3) Spitting knowledge about knowledge doesn't equal knowledge - meaning you can play with words like wisdom and knowledge and lessons all you want, but it doesn't mean your rhymes actually contain any of the above. This is especially true of Rappers who try to pass off their music as knowledge when, in reality, they’re just rapping about the same old cliche's.

I'm not trying to say that Hip-Hop is devoid of intelligence, but rather devoid of substance and most attempts at generating substance are impotent at best. There are exceptions; A Tribe Called Quest, for instance, I think is one of the most overlooked when it comes to a unique commentary on African-American culture. Songs like What?, Description of a Fool, Sucka Nigga are perfect examples of where I'm wrong. Wu-songs like C.R.E.A.M., Can't It Be, and Swordsman are other examples, but these are more so the exceptions that prove the rule, meaning that content-wise, they contradict the invulnerability akin to both MCs who kick "knowledge" and those who spit commercial lyrics. Both type of MCs flaunt either their "knowledge of self" persona or their thugged out persona in the same self-indulgent, clumsy manner.

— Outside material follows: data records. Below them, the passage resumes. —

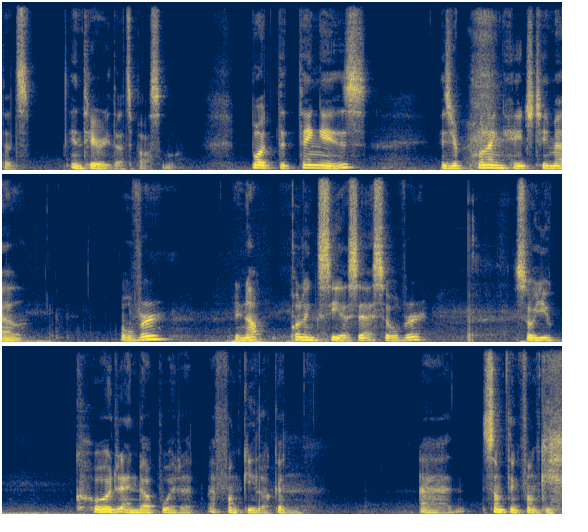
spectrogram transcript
That's in theory that's possible. But the thing is, is you're pulling HTML over. You're not pulling CSS over. So you could end up with a, a funky looking uh, something funky.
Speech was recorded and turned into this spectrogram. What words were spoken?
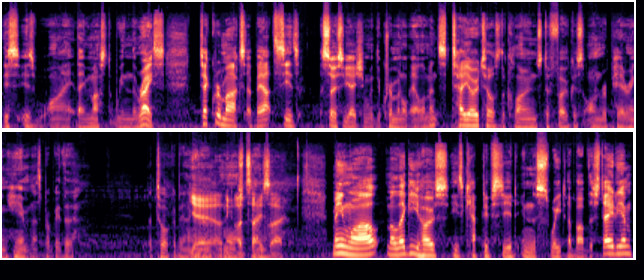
this is why they must win the race. Tech remarks about Cid's association with the criminal elements. Teo tells the clones to focus on repairing him. That's probably the the talk about. you know, yeah, I think I'd say so. Meanwhile, Malegi hosts his captive Cid in the suite above the stadium.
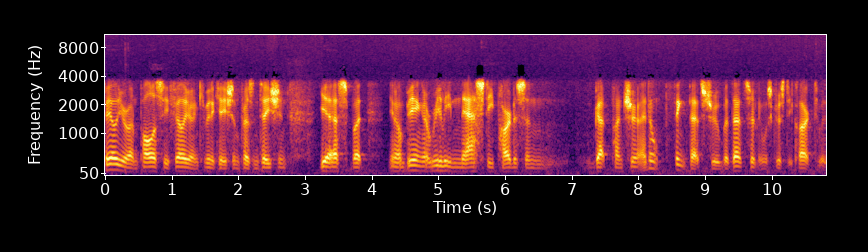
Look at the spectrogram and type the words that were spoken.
failure on policy, failure on communication, presentation, yes, but you know, being a really nasty partisan gut puncher. I don't think that's true, but that certainly was Christy Clark to a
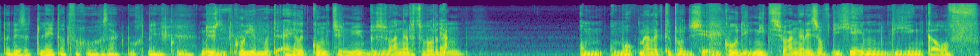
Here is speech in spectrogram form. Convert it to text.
Dat is het leed dat veroorzaakt wordt bij de koeien. Dus die koeien moeten eigenlijk continu bezwangerd worden om, om ook melk te produceren. Een koe die niet zwanger is of die geen, die geen kalf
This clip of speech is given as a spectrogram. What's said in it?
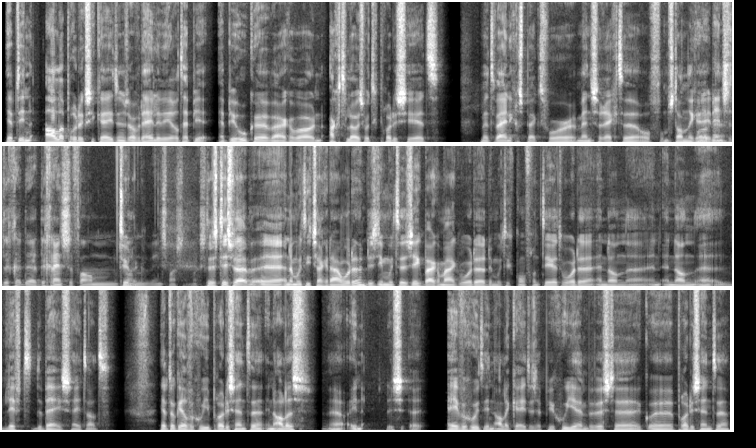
Je hebt in alle productieketens over de hele wereld heb je, heb je hoeken waar gewoon achterloos wordt geproduceerd met weinig respect voor mensenrechten of omstandigheden. mensen de, de, de, grenzen van, van. Dus het is wel, uh, en dan moet iets aan gedaan worden. Dus die moeten zichtbaar gemaakt worden, er moeten geconfronteerd worden en dan, uh, en, en dan uh, lift the base, heet dat. Je hebt ook heel veel goede producenten in alles. in, dus even goed in alle ketens heb je goede en bewuste producenten.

My real criticism of Hip-Hop is its ignorance - not just the ignorance of mainstream rap, but also the ignorance of those who fall prey to the same ugly patterns and remain oblivious to it. But, perhaps it isn't merely obliviousness, but a conscious resolve on the part of more intelligent MCs. I also think that it's this conscious resolve that allows Hip-Hop to thrive in such a manner, whether for better or for worse. This dilemma, this oxymoron, is what enables Hip-Hop to be as versatile and reflective as it truly is. The irony of the matter is that it reflects an entirely different aspect of the form and its value than what was originally intended.

Word- LOL KTL is getting its ass kicked this week.

Kephrem
12-27-2006, 07:22 PM
,,,,,,,

Black Man
12-27-2006, 07:36 PM
No, it's not that. Try the exact opposite. Knowledge that was dropped in a rhyme that is actually knowledge. An example used to oppose the subject topic.

That was an excellent choice if i do say so myself.

favorite song...the ghetto by rakim you heard the shit that brother was spitten...saigon

LHX
12-27-2006, 07:52 PM
the first post in this thread was well put together

good insights

keep it coming

Kephrem
12-27-2006, 09:03 PM
......

Kephrem
12-27-2006, 09:09 PM
......

Ultimate Fist
12-27-2006, 09:11 PM
I think "from the ground" = Satan... Jesus dont come from the ground

Kephrem
12-27-2006, 09:23 PM
......

Ultimate Fist
12-27-2006, 09:24 PM
Dig it.

tonygusto
12-27-2006, 10:12 PM
man, i remember someone had a post a few weeks back about like minds attracting (the law of attraction) possibly the post about the movie the secret. this site has its ups and downs, but i like the content of this post, the rebuttals to the o.g. topic. im about to listen to liquid swords again.

put those two v's together W

Gspot
12-29-2006, 10:50 AM
But There is No Knowledge in 21st Century's Hip-Hop all of these new rappas just know to rap about Hoes, Bitches, Money, Drugs, 9's, Guns... Bad...

Imperial1
12-29-2006, 12:33 PM
I thought this forum was called "know the ledge" not "Ignore Ant." |(

Imperial1